PROBLEM STATEMENT: The result should be an exact copy of the entries below, free of pictures.

THE DATA section start

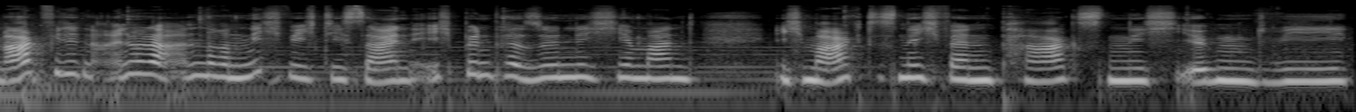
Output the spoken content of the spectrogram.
Mag für den einen oder anderen nicht wichtig sein. Ich bin persönlich jemand, ich mag das nicht, wenn Parks nicht irgendwie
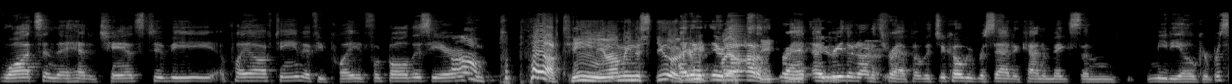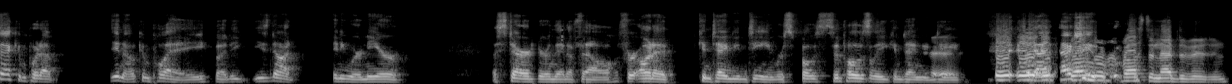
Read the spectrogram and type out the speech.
Watson, they had a chance to be a playoff team if he played football this year. Oh, p- playoff team. I mean, the Steelers. I think they're not a team. threat. I agree they're not a threat, but with Jacoby Brissett, it kind of makes them mediocre. Brissett can put up, you know, can play, but he, he's not anywhere near a starter in the NFL for on a contending team. We're supposed supposedly contending Yeah. team. It, it, it's actually- in that division.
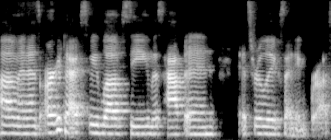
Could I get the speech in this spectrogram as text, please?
Um, and as architects, we love seeing this happen. It's really exciting for us.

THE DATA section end

OUTPUT FOR THIS EXERCISE:
Output the spoken content of the spectrogram.
Mag für den einen oder anderen nicht wichtig sein. Ich bin persönlich jemand, ich mag das nicht, wenn Parks nicht irgendwie
Read the spectrogram and type out the speech.
Watson, they had a chance to be a playoff team if he played football this year. Oh, p- playoff team. I mean, the Steelers. I think they're not a team. threat. I agree they're not a threat, but with Jacoby Brissett, it kind of makes them mediocre. Brissett can put up, you know, can play, but he, he's not anywhere near a starter in the NFL for on a contending team. We're supposed supposedly contending Yeah. team. It, it, it's actually- in that division.
Could I get the speech in this spectrogram as text, please?
Um, and as architects, we love seeing this happen. It's really exciting for us.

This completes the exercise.